This is about having a non-Japanese name living as an immigrant in Japan and trying to get a SIM card with UQ Mobile.
My name on my 三井住友 (SMBC) credit card is written like this:
So, if you are Joseph Robinette Biden Jr., your name would probably be written like so
On the other hand, if Joseph Robinette has a residence card in Japan (在留カード), his name would most likely be written as
BIDEN JR JOSEPH ROBINETTE
This is where we head into troubled territory. When signing up for a mobile phone provider in Japan, you have to identify yourself with your full name and provide a government-issued ID for verification.
In the case of UQ mobile, you would have to give them two pieces of data: your last name (性) and first name (名). So if you are Joseph Robinette, you would give them the following:
- Last name: BIDENJR
- First name: JOSEPHROBINETTE
Note the lack of lowercase characters or punctuation. There are probably wacky Japan reasons for that.
Unfortunately, this led me to be declined by UQ Mobile. Trying to truthfully provide your data is not enough. You need to make your circle-shaped name fit into a squared hole: the hegemony of naming convention for people born a Japanese national. I was told:
God forbid someone accidentally deviates from the norm. This has been a recurring experience for the last 6 years of living here. Over and over, I’m told that my name is too long (more than 4 characters last/first each), or my name has too many ゥ, ィ or ヴ, or spaces between first names confusing those poor machines that are still running on SHIFT-JIS.

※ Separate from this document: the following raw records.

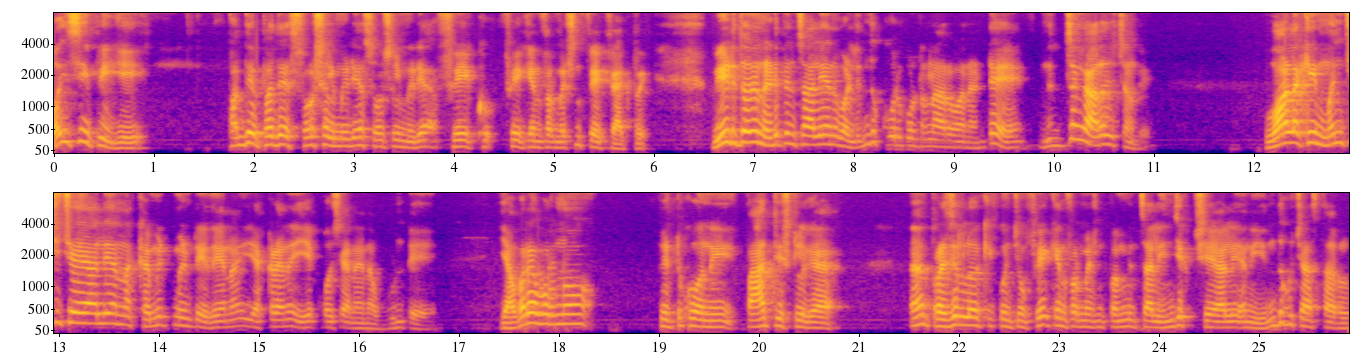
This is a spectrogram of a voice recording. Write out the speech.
వైసీపీకి పదే పదే social media social media fake fake information fake factory వీటితోనే నడిపించాలి అని వాళ్ళు ఎందుకు కోరుకుంటున్నారు అని అంటే నిజంగా ఆలోచించండి. వాళ్ళకి మంచి చేయాలి అన్న కమిట్మెంట్ ఏదైనా ఎక్కడైనా ఏ కోశానైనా ఉంటే ఎవరెవరినో పెట్టుకొని పార్టిస్టులుగా ప్రజల్లోకి కొంచెం ఫేక్ ఇన్ఫర్మేషన్ పంపించాలి ఇంజెక్ట్ చేయాలి అని ఎందుకు చేస్తారు?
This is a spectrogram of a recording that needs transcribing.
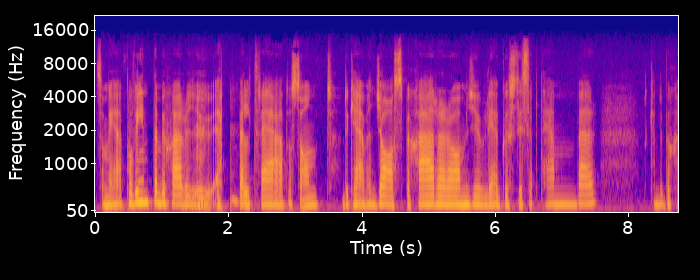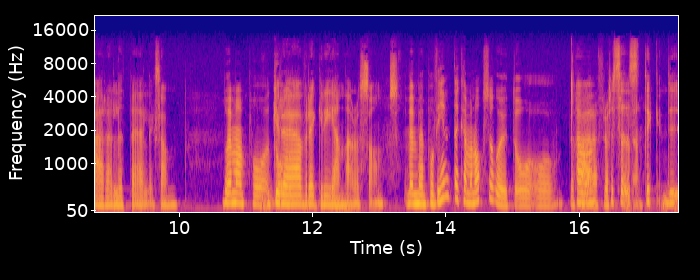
som är. På vintern beskär du ju äppelträd och sånt. Du kan även jasbeskära dem juli, augusti, september. Då kan du beskära lite liksom, Då är man på... Då, grövre grenar och sånt. men, men på vinter kan man också gå ut och, och beskära Ja, fruktträden? precis. Det, det,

Of course, neither UQ Mobile nor my credit card number provides phone support, so I’m back to walking into a physical store and getting an appointment to get a phone number.
It sucks because I need a phone number and SMS-based 2-factor authentication has invaded our personal lives, when

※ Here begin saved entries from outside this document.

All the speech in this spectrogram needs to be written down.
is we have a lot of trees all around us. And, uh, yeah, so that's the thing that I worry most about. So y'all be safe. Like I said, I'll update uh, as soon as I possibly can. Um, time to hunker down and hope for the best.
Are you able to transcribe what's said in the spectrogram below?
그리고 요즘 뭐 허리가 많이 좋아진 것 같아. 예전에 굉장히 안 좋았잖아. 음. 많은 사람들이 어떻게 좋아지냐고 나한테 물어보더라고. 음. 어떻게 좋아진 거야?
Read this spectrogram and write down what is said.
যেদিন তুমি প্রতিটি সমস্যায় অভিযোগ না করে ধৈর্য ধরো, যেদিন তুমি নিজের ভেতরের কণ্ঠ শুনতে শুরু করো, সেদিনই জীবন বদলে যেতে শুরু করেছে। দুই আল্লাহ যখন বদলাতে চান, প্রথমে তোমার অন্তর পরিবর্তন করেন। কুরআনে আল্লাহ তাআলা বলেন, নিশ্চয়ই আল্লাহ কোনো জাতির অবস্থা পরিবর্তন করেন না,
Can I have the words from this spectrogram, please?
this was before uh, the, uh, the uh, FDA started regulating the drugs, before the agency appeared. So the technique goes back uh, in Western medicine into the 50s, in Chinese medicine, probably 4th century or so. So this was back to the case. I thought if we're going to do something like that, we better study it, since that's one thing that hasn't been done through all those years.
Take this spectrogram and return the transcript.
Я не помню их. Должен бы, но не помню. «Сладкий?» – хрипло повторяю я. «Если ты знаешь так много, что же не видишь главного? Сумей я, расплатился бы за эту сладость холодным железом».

- trying to log onto your bank account (SMBC, DKB in Germany),
- trying to send money to relatives (Wise),
- using Shopify,
- or using any other random Japanese web service that still does not support TOTP or U2F.
Those who spend too much time on specific living-in-Japan forums (or subrxxxits) know this issue too well. Who likes being told their name is wrong, doesn’t match, or is invalid? After all, don’t you or I know our own name the best?
Japan has had Minister for Digital for the last 3 years. The issue of names being unspellable has been known for much longer, probably with Francis Xavier, or, on his residence card: XAVIER FRANCIS, and according to SMBC: F XAVIER
How can this country attract foreign talent, foreign startups, and foreign investors if a simple thing like signing up for an eSIM card online does not work?